Jump to ContentJump to Main Navigation
Stalking the U-BoatU.S. Naval Aviation in Europe during World War I$
Users without a subscription are not able to see the full content.

Geoffrey L. Rossano

Print publication date: 2010

Print ISBN-13: 9780813034881

Published to Florida Scholarship Online: September 2011

DOI: 10.5744/florida/9780813034881.001.0001

Show Summary Details
Page of

PRINTED FROM FLORIDA SCHOLARSHIP ONLINE (www.florida.universitypressscholarship.com). (c) Copyright University Press of Florida, 2018. All Rights Reserved. Under the terms of the licence agreement, an individual user may print out a PDF of a single chapter of a monograph in FLASO for personal use (for details see www.florida.universitypressscholarship.com/page/privacy-policy).date: 18 December 2018

The Irish Bases

The Irish Bases

Chapter:
(p.208) 7 The Irish Bases
Source:
Stalking the U-Boat
Author(s):

Geoffrey L. Rossano

Publisher:
University Press of Florida
DOI:10.5744/florida/9780813034881.003.0008

An outline of the U.S. aviation program in Ireland emerged as early as October 1917, but actual combat operations did not commence until nearly a year later. The Navy's ambitious efforts encountered enormous challenges from weather, labor, equipment, supplies, shipping, transportation, and inexperience. Limited infrastructure throughout the island only exacerbated the situation. At no time did the program enjoy the same priority accorded efforts at Killingholme, the Northern Bombing Group, or even many of the French coastal stations. Undeterred, officers and men worked very hard, cooperated well with the British, and exhibited great spirit and high morale.

Keywords:   Irish naval bases, aviation program, combat operations, French coastal stations, military infrastructure, flight operations

Florida Scholarship Online requires a subscription or purchase to access the full text of books within the service. Public users can however freely search the site and view the abstracts and keywords for each book and chapter.

Please, subscribe or login to access full text content.
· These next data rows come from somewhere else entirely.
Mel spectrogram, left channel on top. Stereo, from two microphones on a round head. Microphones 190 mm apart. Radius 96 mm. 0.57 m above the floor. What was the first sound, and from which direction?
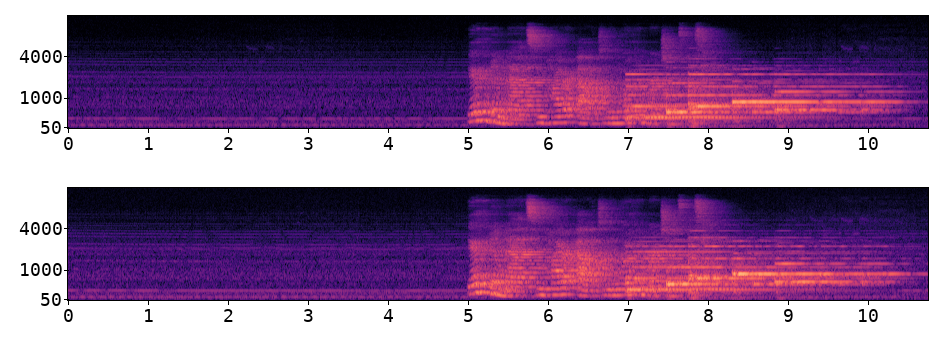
A woman speaking, 30° right (ahead or behind).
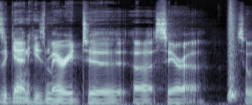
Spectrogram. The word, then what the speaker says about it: Cera: prison oh my god it is spelled sarah as in c-e-r-a like michael michael sarah that's where they got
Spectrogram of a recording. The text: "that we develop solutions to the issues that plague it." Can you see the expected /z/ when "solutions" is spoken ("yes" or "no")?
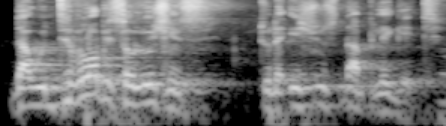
no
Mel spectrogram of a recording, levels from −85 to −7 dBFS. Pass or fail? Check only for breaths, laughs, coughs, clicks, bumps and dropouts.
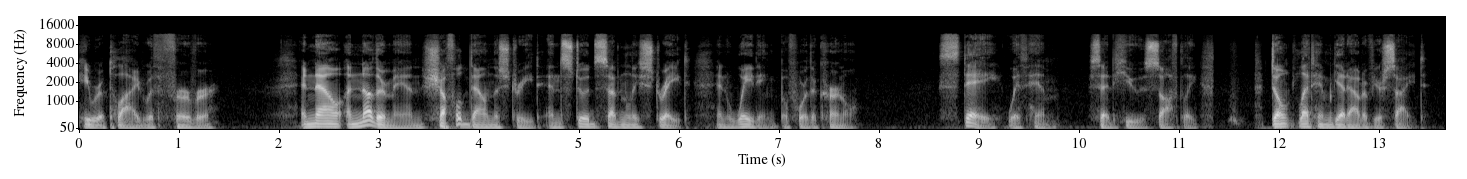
fail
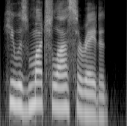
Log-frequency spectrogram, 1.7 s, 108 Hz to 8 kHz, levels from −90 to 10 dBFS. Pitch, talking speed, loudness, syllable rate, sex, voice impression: 195 Hz, 140 wpm, -16 LUFS, 5.0 syllables/s, female, very feminine, very adult-like, slightly middle-aged, thin, slightly tensed, powerful, slightly dark, hard, clear, fluent, slightly cool, intellectual, slightly refreshing, sincere, calm, slightly friendly, slightly reassuring, very unique, elegant, slightly wild, slightly lively, strict, slightly intense, sharp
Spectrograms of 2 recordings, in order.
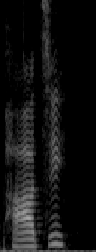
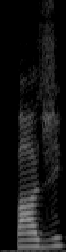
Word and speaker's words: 바지: So it's not English J. It's not 바지, 바지, 바지. It's not like that. It's 바지, 바지. When you pronounce this G sound here, it's similar to CH with less air, lower pitch.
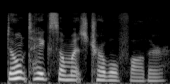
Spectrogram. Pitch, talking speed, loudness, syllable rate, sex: 205 Hz, 210 wpm, -20 LUFS, 5.0 syllables/s, female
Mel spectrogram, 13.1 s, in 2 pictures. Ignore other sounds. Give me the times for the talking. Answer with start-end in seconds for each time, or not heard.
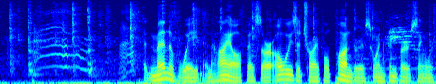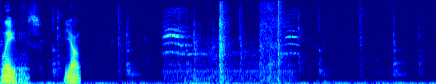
2.1-7.8.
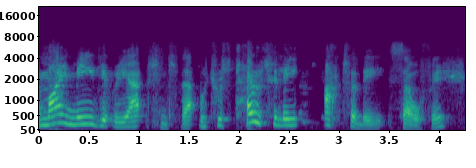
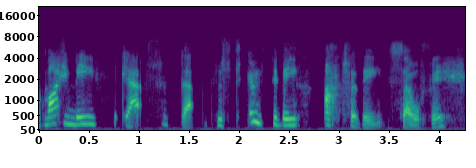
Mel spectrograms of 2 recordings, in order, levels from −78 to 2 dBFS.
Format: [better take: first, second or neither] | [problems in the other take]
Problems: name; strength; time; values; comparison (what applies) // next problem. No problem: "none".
first | noise reduction (neural diffusion model UNIVERSE++)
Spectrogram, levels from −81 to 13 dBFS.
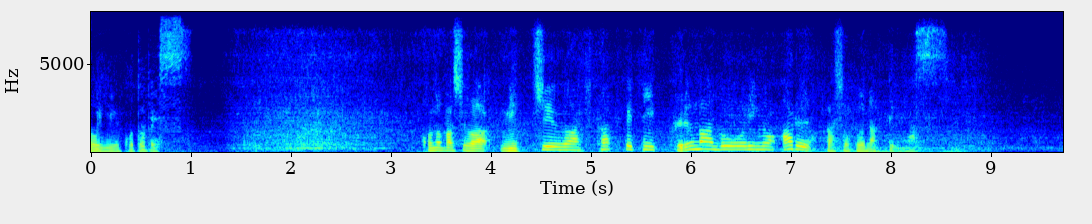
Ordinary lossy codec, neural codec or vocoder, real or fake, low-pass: Opus, 16 kbps; codec, 32 kHz, 1.9 kbps, SNAC; fake; 7.2 kHz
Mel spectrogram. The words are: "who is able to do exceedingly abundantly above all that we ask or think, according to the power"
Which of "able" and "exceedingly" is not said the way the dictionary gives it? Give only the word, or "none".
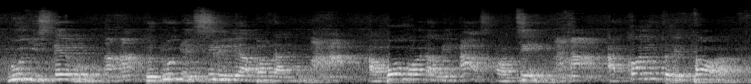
exceedingly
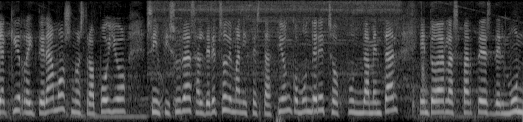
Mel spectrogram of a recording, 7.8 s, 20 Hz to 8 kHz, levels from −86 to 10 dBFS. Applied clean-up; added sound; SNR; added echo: none; Tools; 18 dB; none.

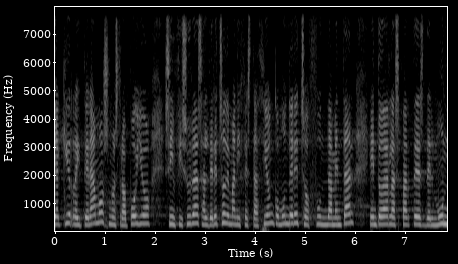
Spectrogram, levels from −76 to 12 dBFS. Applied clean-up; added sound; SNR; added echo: none; none; none; none.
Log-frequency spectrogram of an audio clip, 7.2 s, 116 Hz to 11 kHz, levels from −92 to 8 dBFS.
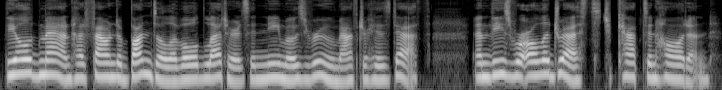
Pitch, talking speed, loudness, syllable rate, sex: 220 Hz, 200 wpm, -18 LUFS, 5.2 syllables/s, female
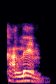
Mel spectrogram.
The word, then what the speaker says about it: kalem: Existe, quando palavras terminam com M e o N, ela vai ser lida também, né? Por isso que eu te falo, existe uma diferença da nossa pronúncia do português, que tem letras aí que acabam se apagando, mas no idioma turco, todas elas têm o seu som.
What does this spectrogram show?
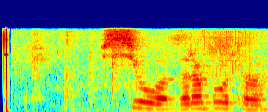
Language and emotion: Russian, neutral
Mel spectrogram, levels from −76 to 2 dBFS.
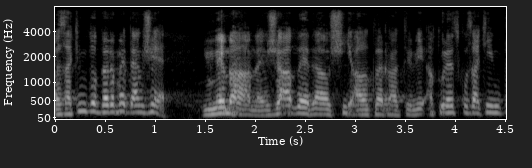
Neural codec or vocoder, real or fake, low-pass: codec, 24 kHz, 0.9 kbps, WavTokenizer, medium music audio release; fake; 7.2 kHz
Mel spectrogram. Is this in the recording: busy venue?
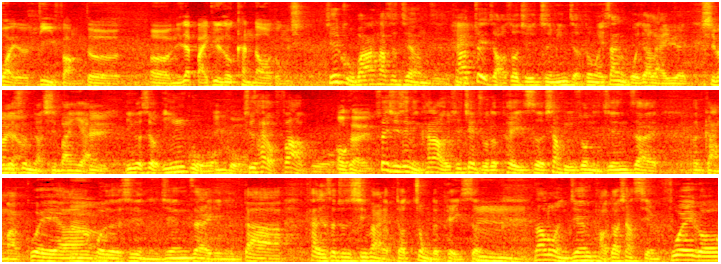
yes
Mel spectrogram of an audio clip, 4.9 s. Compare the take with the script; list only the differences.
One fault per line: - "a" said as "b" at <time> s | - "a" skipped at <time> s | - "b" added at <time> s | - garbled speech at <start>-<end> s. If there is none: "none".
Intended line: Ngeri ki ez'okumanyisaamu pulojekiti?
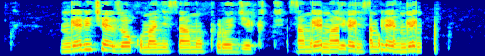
- garbled speech at 2.9-4.2 s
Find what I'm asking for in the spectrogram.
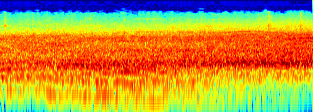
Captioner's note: pa announcement; cheering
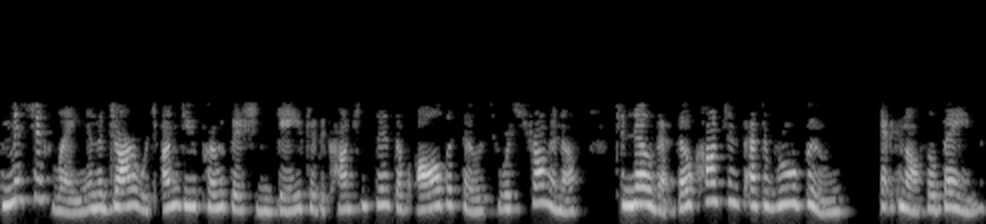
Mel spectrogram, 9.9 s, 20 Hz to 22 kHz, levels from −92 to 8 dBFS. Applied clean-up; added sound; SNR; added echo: none; none; none; none.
If you think you should have access to this title, please contact your librarian.

To troubleshoot, please check our FAQs , and if you can't find the answer there, please contact us .